You can also take a touristy boat tour from Bayside Marketplace, with the Millionaire’s Row cruise from Island Queen cruises. It’s definitely “touristy”, but cool nonetheless. The last tour of the day is awesome because you get to see the lights of downtown Miami on the way back.
For an amazing (but very expensive) meal, go to Zuma (modern/classic Japanese) at the EPIC Hotel.
Kiki on the River
Somewhat-expensive Greek restaurant on the Miami River. The food is great, and the ambiance better. It’s a got a loud, party atmosphere, and is full of good-looking people eating, drinking, and dancing (without feeling snobbish or unwelcoming). Beware of the valet parking: it was $20 when I went there.
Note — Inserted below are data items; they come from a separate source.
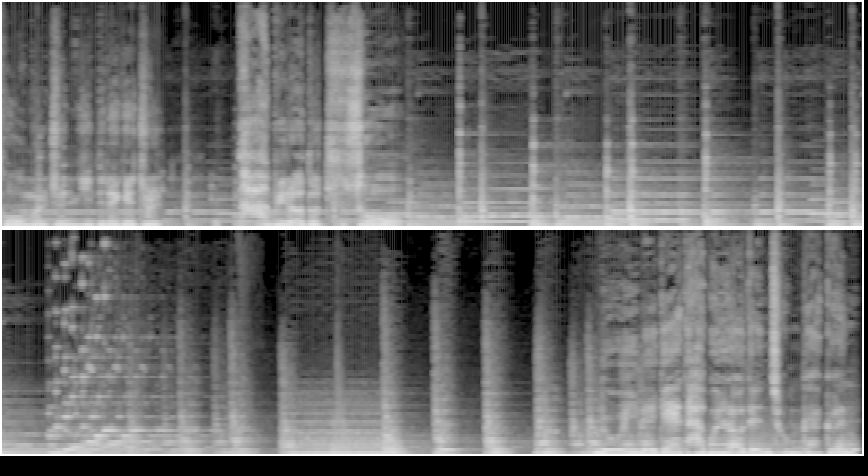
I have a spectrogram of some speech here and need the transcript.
도움을 준 이들에게 줄 답이라도 주소. 노인에게 답을 얻은 총각은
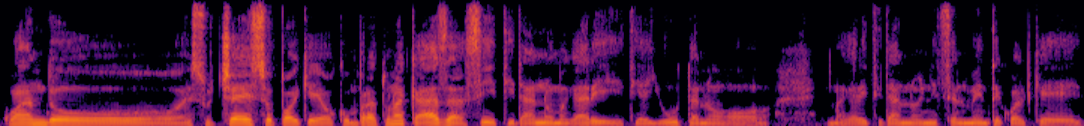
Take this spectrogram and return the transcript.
Quando è successo poi che ho comprato una casa, sì, ti danno, magari ti aiutano, magari ti danno inizialmente qualche,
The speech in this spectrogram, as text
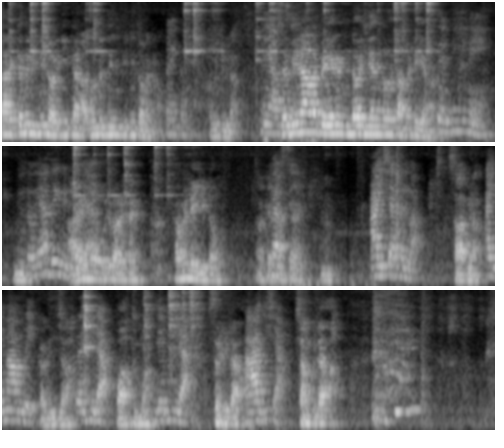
തലക്കന്ന് പിന്നെയും തുടങ്ങിക്കാണ് അതുകൊണ്ട് ഇത് പിന്നെയും തുടങ്ങണം. അത് പറ്റൂല. സെബീനാളെ പേരുണ്ടോ ഇല്ല നിങ്ങൾ കമന്റ് ചെയ്യണം ആയില്ല ഒരു പറയട്ടെ. കമന്റ് ചെയ്യട്ടോ. ഓക്കെ സാബിറ. ഖദീജ. ഫാത്തുമ. ജമീല. സഹില. ആദിഷ. ശംല റജില റജില റജില ഓയ് കിട്ടുന്ന പേരൊക്കെ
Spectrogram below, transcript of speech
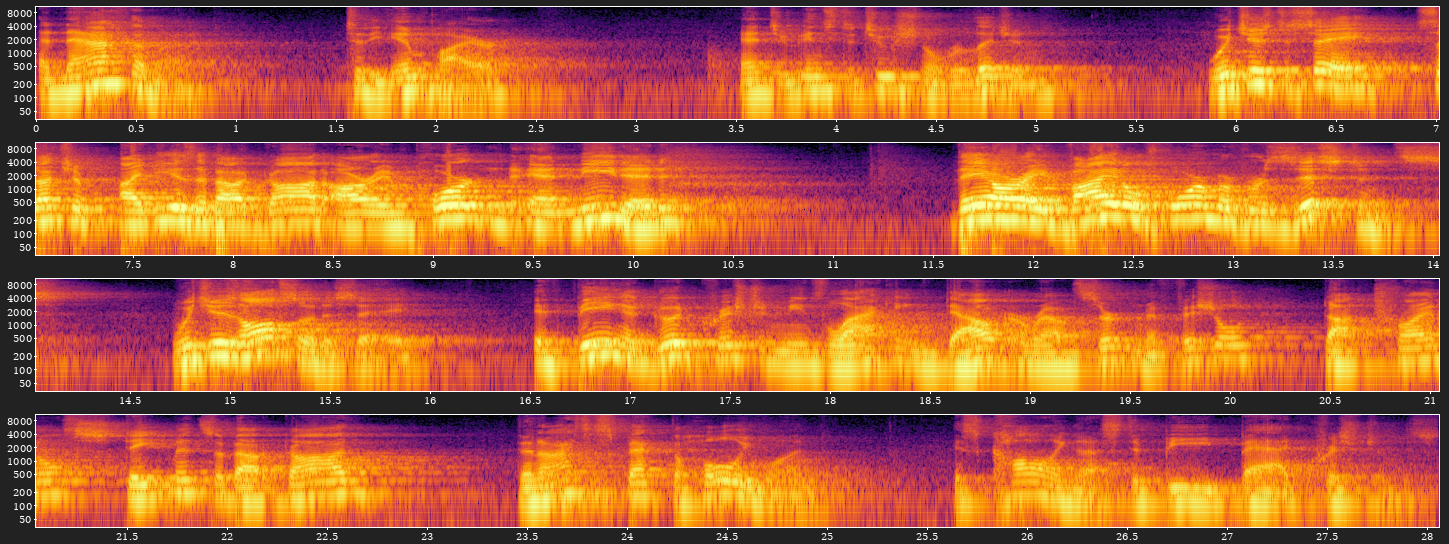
anathema to the empire and to institutional religion, which is to say, such ideas about God are important and needed. They are a vital form of resistance, which is also to say, if being a good Christian means lacking doubt around certain official doctrinal statements about God, then I suspect the Holy One is calling us to be bad Christians.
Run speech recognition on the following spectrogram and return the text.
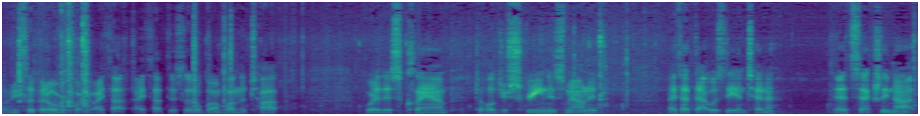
Let me flip it over for you. I thought I thought this little bump on the top where this clamp to hold your screen is mounted, I thought that was the antenna. It's actually not.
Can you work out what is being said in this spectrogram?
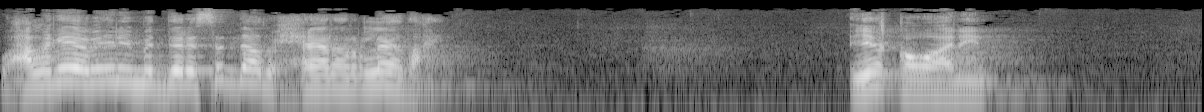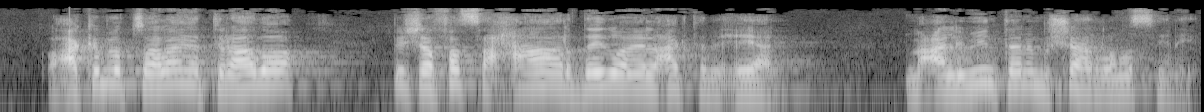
waxaa laga yaaba inay madarasadaadu xeerar leedahay iyo qawaaniin waxaa ka mid tusaala inaad tiraahdo bisha fasaxa ardaydu waa in lacagta bixiyaan. Macalimiintana mushahar lama siinayo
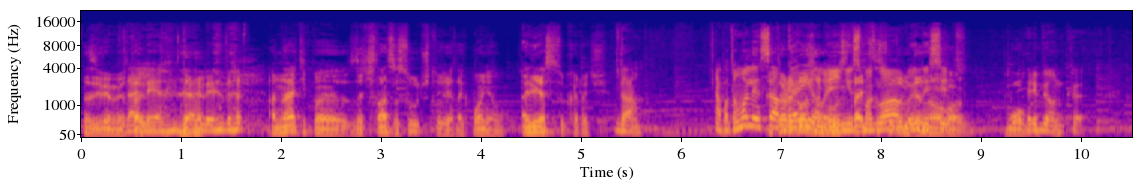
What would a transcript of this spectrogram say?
назовем ее так, Далее, далее, да. она типа зачла сосуд, что ли, я так понял. Алессу, короче. Да. А потом должен обгорела и не смогла выносить ребенка.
A very pretty residential neighborhood. The best feature is Pinecrest Gardens, a beautiful, lush park (not just a bunch of grass). It has a very cool farmers’ market every Sunday, up to 2:00 PM. You can buy food at the market and eat it inside at the picnic tables. Lots of tree cover; very pleasant. If you’re lucky, you might see some roaming peacocks in Pinecrest.
Here’s another picture I took in Pinecrest Gardens:
General Miami Facts and Tips
- Miami is not a big public-transportation city. Either rent a car, or use Uber or Lyft.
- Miami is now more “Miami Nice” than “Miami Vice”. Most of the city (really, Miami-Dade County) is safe and well-run (especially touristy areas). Exercise general precautions, but you don’t need to be clutching your valuables with an iron grip. At night, you should have no problems walking in most places; if you want to be extra-cautious, keep your night exploration to Brickell and Coral Gables (especially the Gables). You can stroll around the Gables wearing a $25,000 watch and not get a second look.
- Rush hours are generally weekdays, from around 7:00 AM to 8:15 AM and 5:00 PM to 6:30 PM. Avoid being on the road at these times, or be prepared to get stuck in traffic.
- Miami-Dade County is majority-minority, around 65% Hispanic. You don’t need to speak Spanish to get around, though basic Spanish (hola, por favor, gracias) can help at times. In any case, it’s thoroughly a big, international city (like New York City), with a distinctly Latin vibe. People are generally very friendly, welcoming, and eager to help, regardless of your race, ethnicity, or language.
- Aesthetics are important (one of the richest Miami neighborhoods (Coral Gables) rightly calls itself “The City Beautiful”). Try to dress up – not in any exaggerated way, but just to look well-put-together.
- The weather is tropical, meaning it’s pretty warm year-round, and hot and humid in the summer.
- Don’t mess with Pitbull, Enrique Iglesias, or any of our sports teams 😉
Where to Stay in Miami
Stay in Coral Gables, unless you’re set on a beach or hard-partying vacation (if so, stay in Miami Beach). Coral Gables is wealthy, beautiful, and safe. It’s also a good location from where to get to other places.
If not Coral Gables, I’d recommend downtown Miami or Brickell, or even an airport hotel. The important thing is to avoid staying anywhere north of downtown Miami or south of Coral Gables, because you’d be a little out of the way, making it harder to get around. If you’re renting a car, though, you can stay in other areas that are less expensive. For example, you can choose Doral or Kendall, which are non-touristy residential neighborhoods. If you do, though, don’t go in or out during rush hour.
Summing It Up
As you can tell by now, I love Miami. It’s full of life, energy, and beauty, and promises a great time to all who come. By visiting these Miami neighborhoods, I think you’ll get a good feel for those attributes, and enjoy a lot of what this wonderful city has to offer.
Have you been to Miami? What are your favorite Miami neighborhoods?